On the eve of the second anniversary of the passing of Apple co-founder Steve Jobs, Apple CEO Tim Cook has reflected on the moment in a company-wide email. A source has provided a copy:

Team-
Tomorrow marks the second anniversary of Steve’s death. I hope everyone will reflect on what he meant to all of us and to the world. Steve was an amazing human being and left the world a better place.I think of him often and find enormous strength in memories of his friendship, vision and leadership. He left behind a company that only he could have built and his spirit will forever be the foundation of Apple. We will continue to honor his memory by dedicating ourselves to the work he loved so much. There is no higher tribute to his memory. I know that he would be proud of all of you.
Best,

Tim

Last year, Apple honored Jobs with a tribute video on its homepage. The video is embedded above and it is a delightful look into the legacy of the man who changed the lives of so many people.

Leave a Reply

Please log in using one of these methods to post your comment:

WordPress.com Logo

You are commenting using your WordPress.com account. Log Out / Change )

Twitter picture

You are commenting using your Twitter account. Log Out / Change )

Facebook photo

You are commenting using your Facebook account. Log Out / Change )

Google+ photo

You are commenting using your Google+ account. Log Out / Change )

Connecting to %s

7 Responses to “Tim Cook reflects on second anniversary of Steve Jobs’ passing in letter to employees”

  1. Beautifully worded, as usual.

    Like

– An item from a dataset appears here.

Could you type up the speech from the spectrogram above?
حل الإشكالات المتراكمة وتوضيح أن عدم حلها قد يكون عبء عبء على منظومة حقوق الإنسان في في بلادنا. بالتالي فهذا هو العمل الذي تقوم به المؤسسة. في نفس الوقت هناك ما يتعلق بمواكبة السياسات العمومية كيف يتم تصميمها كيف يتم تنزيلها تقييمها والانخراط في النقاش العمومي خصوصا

  2. It’s so shameful for those guys to pass to external websites internal emails. I hope they get eventually caught.

    Like

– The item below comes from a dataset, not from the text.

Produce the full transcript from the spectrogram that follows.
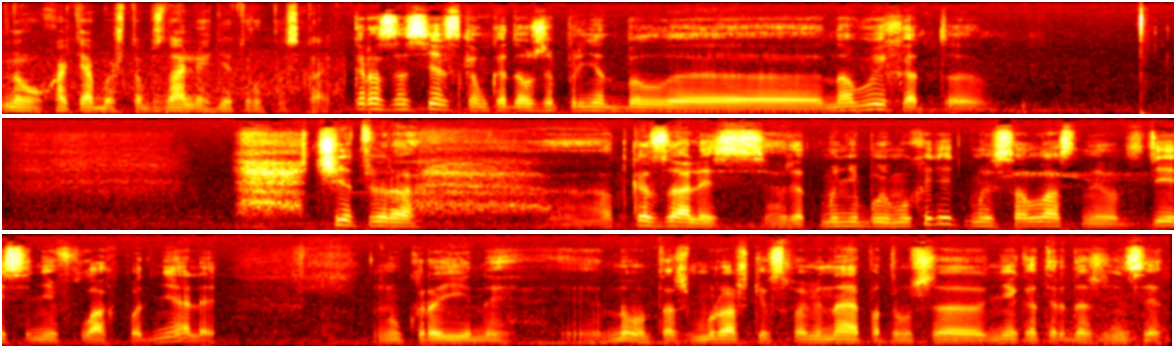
Ну, хотя бы, чтобы знали, где труп искать. В Красносельском, когда уже принят был э, на выход, э, четверо э, отказались. Говорят, мы не будем выходить, мы согласны. Вот здесь они флаг подняли Украины. Э, Ну, даже мурашки вспоминаю, потому что некоторые даже не знают.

  3. Did he really forget the space after the third sentence?

    Like

  4. Peter INova says:

    Steve Jobs had a particular attribute that is largely missing from Apple, today. Unlike Tim Cook, he was a non-team-player. Instead, he had a mix of good and bad qualities in his person-to-person skills, an astounding sensitivity in his ability to evaluate the implications of technological evolution and an unwavering sense of intolerance for imperfection.

    In short, he was an adamant futurist. Something needed in more than Jony Ive.

    While many may laud the quality of “tolerance,” kindly remember that it also means the same thing as “slop.”

    Like